● EXERCISE BRIEF
Word for word, copy out the data below, omitting pictures.

(Recorded data)

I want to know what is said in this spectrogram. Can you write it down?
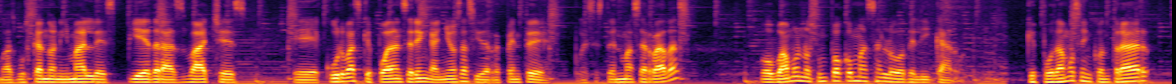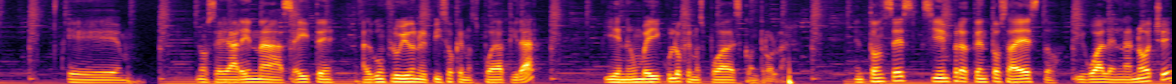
vas buscando animales, piedras, baches, eh, curvas que puedan ser engañosas y de repente pues estén más cerradas. O vámonos un poco más a lo delicado. Que podamos encontrar, eh, no sé, arena, aceite, algún fluido en el piso que nos pueda tirar y en un vehículo que nos pueda descontrolar. Entonces, siempre atentos a esto. Igual en la noche,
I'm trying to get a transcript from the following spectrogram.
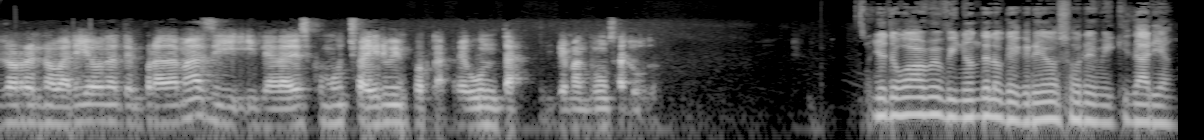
lo renovaría una temporada más y, le agradezco mucho a Irving por la pregunta y le mando un saludo. Yo te voy a dar mi opinión de lo que creo sobre Mikitarian.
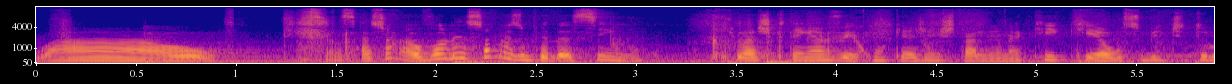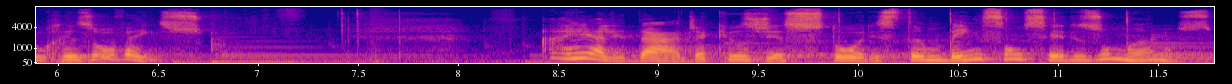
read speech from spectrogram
Uau! Sensacional. Eu vou ler só mais um pedacinho, que eu acho que tem a ver com o que a gente está lendo aqui, que é o subtítulo Resolva Isso. A realidade é que os gestores também são seres humanos.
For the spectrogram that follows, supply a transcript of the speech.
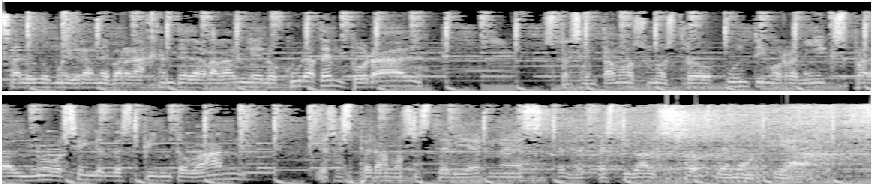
Saludo muy grande para la gente de Agradable Locura Temporal. Os presentamos nuestro último remix para el nuevo single de Spinto Van y os esperamos este viernes en el Festival SOS de Murcia.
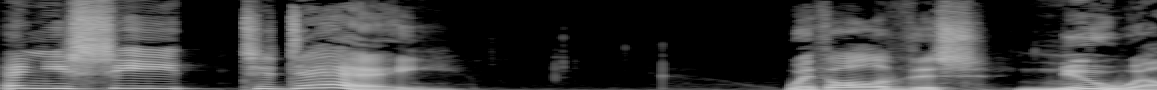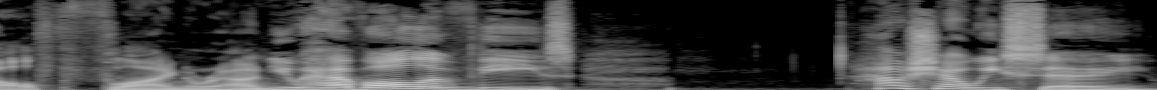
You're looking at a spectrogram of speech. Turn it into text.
And you see, today, with all of this new wealth flying around, you have all of these, how shall we say,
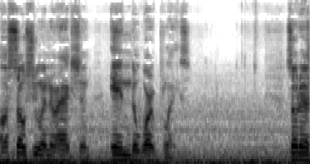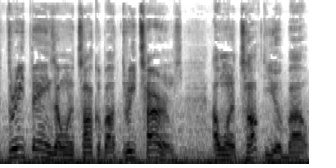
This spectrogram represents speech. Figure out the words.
or social interaction in the workplace. So there are three things I want to talk about, three terms I want to talk to you about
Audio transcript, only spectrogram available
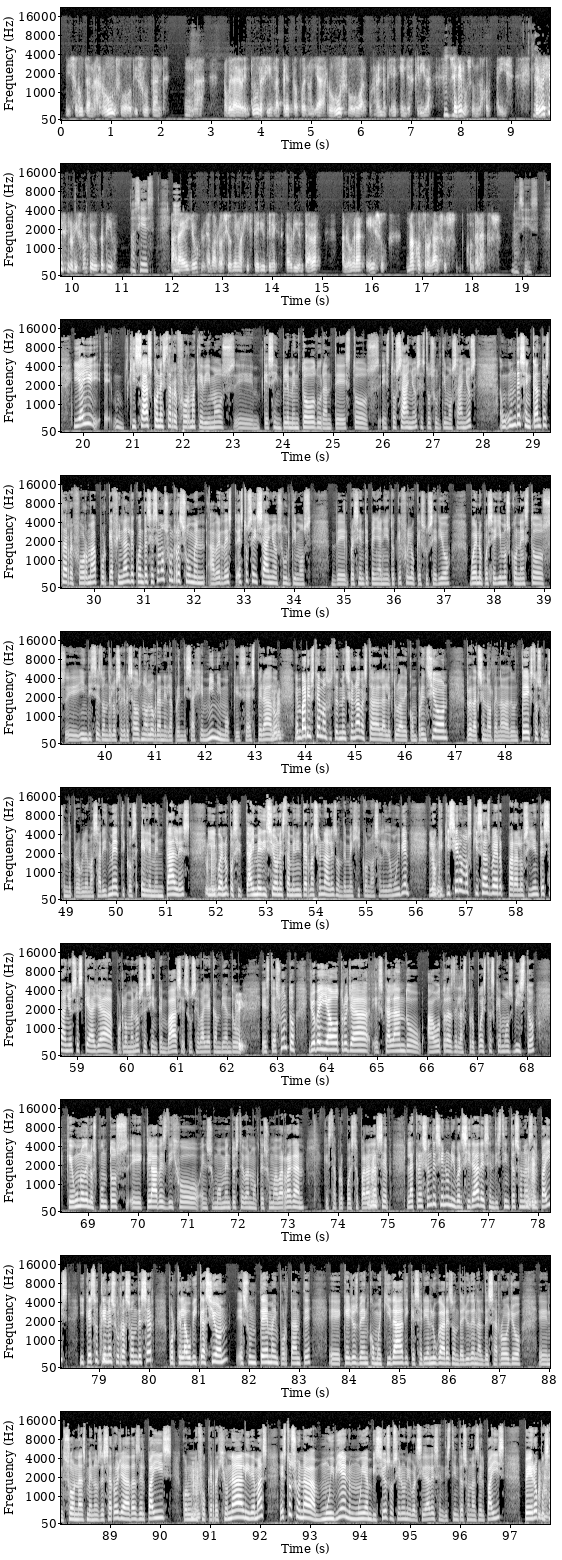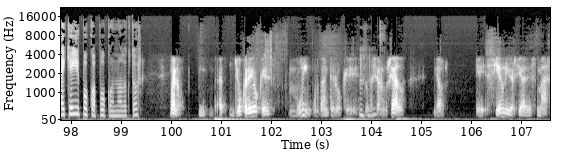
disfrutan a Rulfo, disfrutan una novela de aventuras y en la prepa, bueno, ya Rulfo o algo no tiene quien le escriba, seremos un mejor país. Pero ese es el horizonte educativo. Así es. Para ello, la evaluación del magisterio tiene que estar orientada a lograr eso, no a controlar sus contratos. Así es. Y hay eh, quizás con esta reforma que vimos eh, que se implementó durante estos estos años, estos últimos años, un desencanto esta reforma porque a final de cuentas si hacemos un resumen, a ver de estos seis años últimos del presidente Peña Nieto, qué fue lo que sucedió. Bueno, pues seguimos con estos eh, índices donde los egresados no logran el aprendizaje mínimo que se ha esperado en varios temas. Usted mencionaba está la lectura de comprensión, redacción ordenada de un texto solución de problemas aritméticos, elementales, y bueno, pues hay mediciones también internacionales donde México no ha salido muy bien. Lo que quisiéramos quizás ver para los siguientes años es que haya, por lo menos se sienten bases o se vaya cambiando este asunto. Yo veía otro ya escalando a otras de las propuestas que hemos visto, que uno de los puntos eh, claves dijo en su momento Esteban Moctezuma Barragán, que está propuesto para la SEP, la creación de 100 universidades en distintas zonas del país y que eso tiene su razón de ser, porque la ubicación es un tema importante eh, que ellos ven como equidad y que serían lugares donde ayuden al desarrollo en zonas menos desarrolladas del país, con un enfoque regional y demás. Esto suena muy bien, muy ambicioso, 100 universidades en distintas zonas del país, pero pues hay que ir poco a poco, ¿no, doctor? Bueno, yo creo que es muy importante lo que, lo que se ha anunciado. Digamos, eh, 100 universidades más.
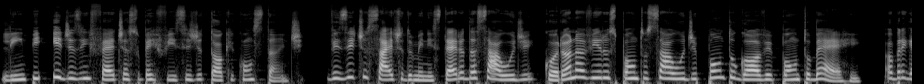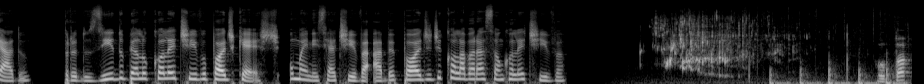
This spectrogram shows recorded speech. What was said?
Limpe e desinfete as superfícies de toque constante. Visite o site do Ministério da Saúde, coronavírus.saude.gov.br. Obrigado. Produzido pelo Coletivo Podcast, uma iniciativa ABPOD de colaboração coletiva. Opa!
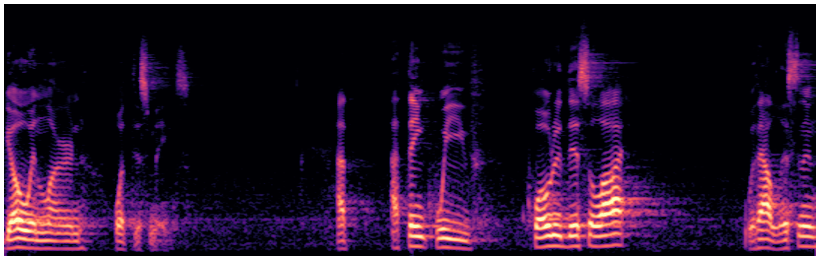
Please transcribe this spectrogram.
Go and learn what this means. I, I think we've quoted this a lot without listening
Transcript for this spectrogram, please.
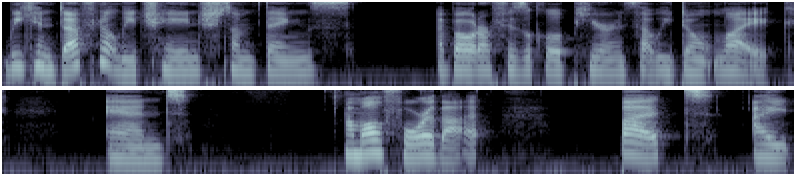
we can definitely change some things about our physical appearance that we don't like. And I'm all for that. But I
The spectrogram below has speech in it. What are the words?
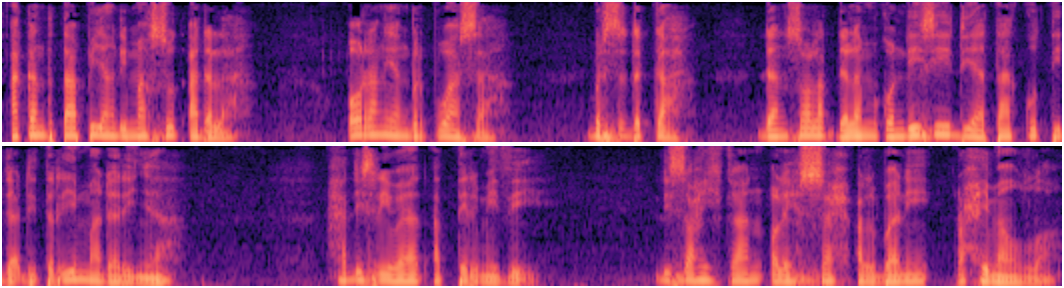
Akan tetapi yang dimaksud adalah orang yang berpuasa, bersedekah, dan sholat dalam kondisi dia takut tidak diterima darinya. Hadis riwayat At-Tirmidzi disahihkan oleh Syekh Albani rahimahullah.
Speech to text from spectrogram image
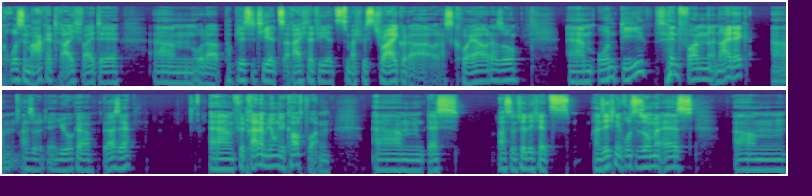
große Market-Reichweite ähm, oder Publicity jetzt erreicht hat, wie jetzt zum Beispiel Strike oder, oder Square oder so. Ähm, und die sind von NIDEC, ähm, also der New Yorker Börse, ähm, für 300 Millionen gekauft worden. Ähm, das, was natürlich jetzt an sich eine große Summe ist, ähm,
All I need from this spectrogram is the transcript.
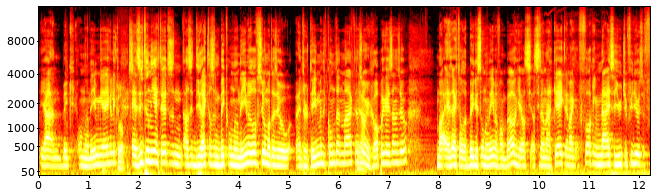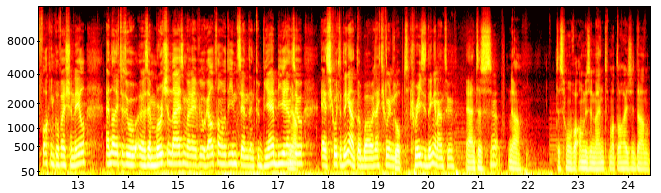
ja, een big onderneming eigenlijk. Klopt. Hij ziet er niet echt uit als, een, als hij direct als een big ondernemer of zo, omdat hij zo entertainment content maakt en zo, en grappig is en zo. Maar hij is echt wel de biggest ondernemer van België. Als, je- als je daarnaar kijkt, hij maakt fucking nice YouTube-video's, fucking professioneel. En dan heeft hij zo eh, zijn merchandising, waar hij veel geld van verdient, zijn, zijn Tout Bien bier en Ja. zo. Hij is grote dingen aan het opbouwen. Hij is echt gewoon Klopt. crazy dingen aan het doen. Ja, en het is, Ja. ja. Het is gewoon voor amusement, maar toch als je dan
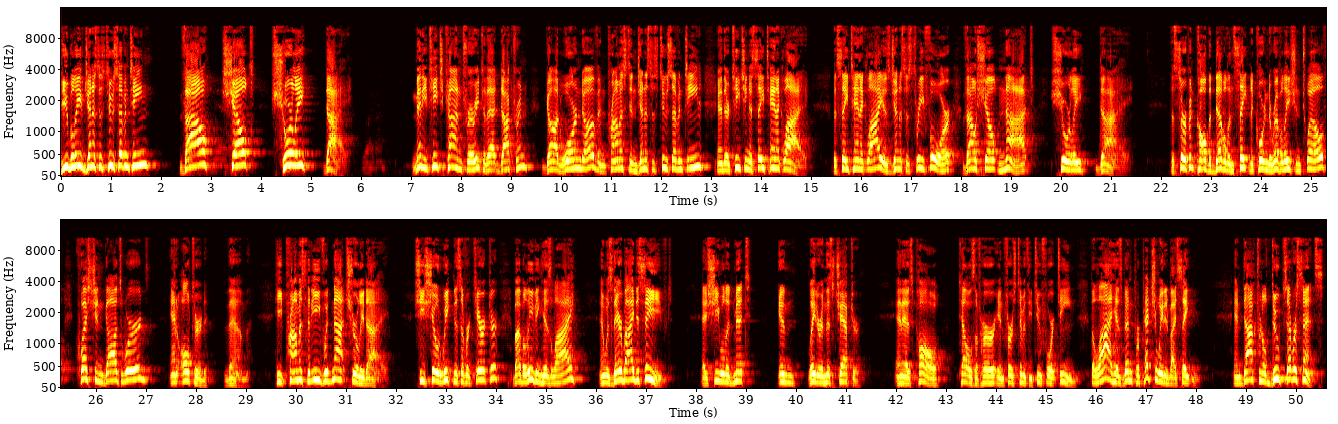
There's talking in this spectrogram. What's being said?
Do you believe Genesis 2:17? Thou shalt surely die. Many teach contrary to that doctrine God warned of and promised in Genesis 2:17, and they're teaching a satanic lie. The satanic lie is Genesis 3:4, thou shalt not surely die. The serpent, called the devil and Satan according to Revelation 12, questioned God's words and altered them. He promised that Eve would not surely die. She showed weakness of her character by believing his lie and was thereby deceived, as she will admit in later in this chapter. And as Paul tells of her in 1 Timothy 2:14, the lie has been perpetuated by Satan and doctrinal dupes ever since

● ANSWER BELOW
I want to know what is said in this spectrogram. Can you write it down?
vas buscando animales, piedras, baches, eh, curvas que puedan ser engañosas y de repente pues estén más cerradas. O vámonos un poco más a lo delicado. Que podamos encontrar, eh, no sé, arena, aceite, algún fluido en el piso que nos pueda tirar y en un vehículo que nos pueda descontrolar. Entonces, siempre atentos a esto. Igual en la noche,
I'm trying to get a transcript from the following spectrogram.
lo renovaría una temporada más y, le agradezco mucho a Irving por la pregunta y le mando un saludo. Yo te voy a dar mi opinión de lo que creo sobre Mikitarian.
read speech from spectrogram
Uau! Sensacional. Eu vou ler só mais um pedacinho, que eu acho que tem a ver com o que a gente está lendo aqui, que é o subtítulo Resolva Isso. A realidade é que os gestores também são seres humanos.
For the spectrogram that follows, supply a transcript of the speech.
Saludo muy grande para la gente de Agradable Locura Temporal. Os presentamos nuestro último remix para el nuevo single de Spinto Van y os esperamos este viernes en el Festival SOS de Murcia.
You're looking at a spectrogram of speech. Turn it into text.
And you see, today, with all of this new wealth flying around, you have all of these, how shall we say,
This spectrogram represents speech. Figure out the words.
or social interaction in the workplace. So there are three things I want to talk about, three terms I want to talk to you about
Audio transcript, only spectrogram available
disfrutan a Rulfo, disfrutan una novela de aventuras y en la prepa, bueno, ya Rulfo o algo no tiene quien le escriba, seremos un mejor país. Pero ese es el horizonte educativo. Así es. Para ello, la evaluación del magisterio tiene que estar orientada a lograr eso, no a controlar sus contratos. Así es. Y hay eh, quizás con esta reforma que vimos eh, que se implementó durante estos estos años, estos últimos años, un desencanto esta reforma porque a final de cuentas si hacemos un resumen, a ver de estos seis años últimos del presidente Peña Nieto, qué fue lo que sucedió. Bueno, pues seguimos con estos eh, índices donde los egresados no logran el aprendizaje mínimo que se ha esperado en varios temas. Usted mencionaba está la lectura de comprensión, redacción ordenada de un texto solución de problemas aritméticos, elementales, y bueno, pues hay mediciones también internacionales donde México no ha salido muy bien. Lo que quisiéramos quizás ver para los siguientes años es que haya, por lo menos se sienten bases o se vaya cambiando este asunto. Yo veía otro ya escalando a otras de las propuestas que hemos visto, que uno de los puntos eh, claves dijo en su momento Esteban Moctezuma Barragán, que está propuesto para la SEP, la creación de 100 universidades en distintas zonas del país y que eso tiene su razón de ser, porque la ubicación es un tema importante eh, que ellos ven como equidad y que serían lugares donde ayuden al desarrollo en zonas menos desarrolladas del país, con un enfoque regional y demás. Esto suena muy bien, muy ambicioso, 100 universidades en distintas zonas del país, pero pues hay que ir poco a poco, ¿no, doctor? Bueno, yo creo que es muy importante lo que, lo que se ha anunciado. Digamos, eh, 100 universidades más.
This spectrogram shows recorded speech. What was said?
Limpe e desinfete as superfícies de toque constante. Visite o site do Ministério da Saúde, coronavírus.saude.gov.br. Obrigado. Produzido pelo Coletivo Podcast, uma iniciativa ABPOD de colaboração coletiva. Opa!
Please transcribe this spectrogram.
Go and learn what this means. I, I think we've quoted this a lot without listening
Transcript for this spectrogram, please.
we can definitely change some things about our physical appearance that we don't like. And I'm all for that. But I
The spectrogram below has speech in it. What are the words?
Akan tetapi yang dimaksud adalah orang yang berpuasa, bersedekah, dan sholat dalam kondisi dia takut tidak diterima darinya. Hadis riwayat At-Tirmidzi disahihkan oleh Syekh Albani rahimahullah.
Speech to text from spectrogram image
große Market-Reichweite ähm, oder Publicity jetzt erreicht hat, wie jetzt zum Beispiel Strike oder, oder Square oder so. Ähm, und die sind von NIDEC, ähm, also der New Yorker Börse, ähm, für 300 Millionen gekauft worden. Ähm, das, was natürlich jetzt an sich eine große Summe ist, ähm,
All I need from this spectrogram is the transcript.
ja, een big onderneming eigenlijk. Klopt. Hij ziet er niet echt uit als, een, als hij direct als een big ondernemer of zo, omdat hij zo entertainment content maakt en zo, en grappig is en zo. Maar hij is echt wel de biggest ondernemer van België. Als, je- als je daarnaar kijkt, hij maakt fucking nice YouTube-video's, fucking professioneel. En dan heeft hij zo eh, zijn merchandising, waar hij veel geld van verdient, zijn, zijn Tout Bien bier en Ja. zo. Hij is grote dingen aan het opbouwen. Hij is echt gewoon Klopt. crazy dingen aan het doen. Ja, en het is, Ja. ja. Het is gewoon voor amusement, maar toch als je dan
There's talking in this spectrogram. What's being said?
Do you believe Genesis 2:17? Thou shalt surely die. Many teach contrary to that doctrine God warned of and promised in Genesis 2:17, and they're teaching a satanic lie. The satanic lie is Genesis 3:4, thou shalt not surely die. The serpent, called the devil and Satan according to Revelation 12, questioned God's words and altered them. He promised that Eve would not surely die. She showed weakness of her character by believing his lie and was thereby deceived, as she will admit in later in this chapter. And as Paul tells of her in 1 Timothy 2:14, the lie has been perpetuated by Satan and doctrinal dupes ever since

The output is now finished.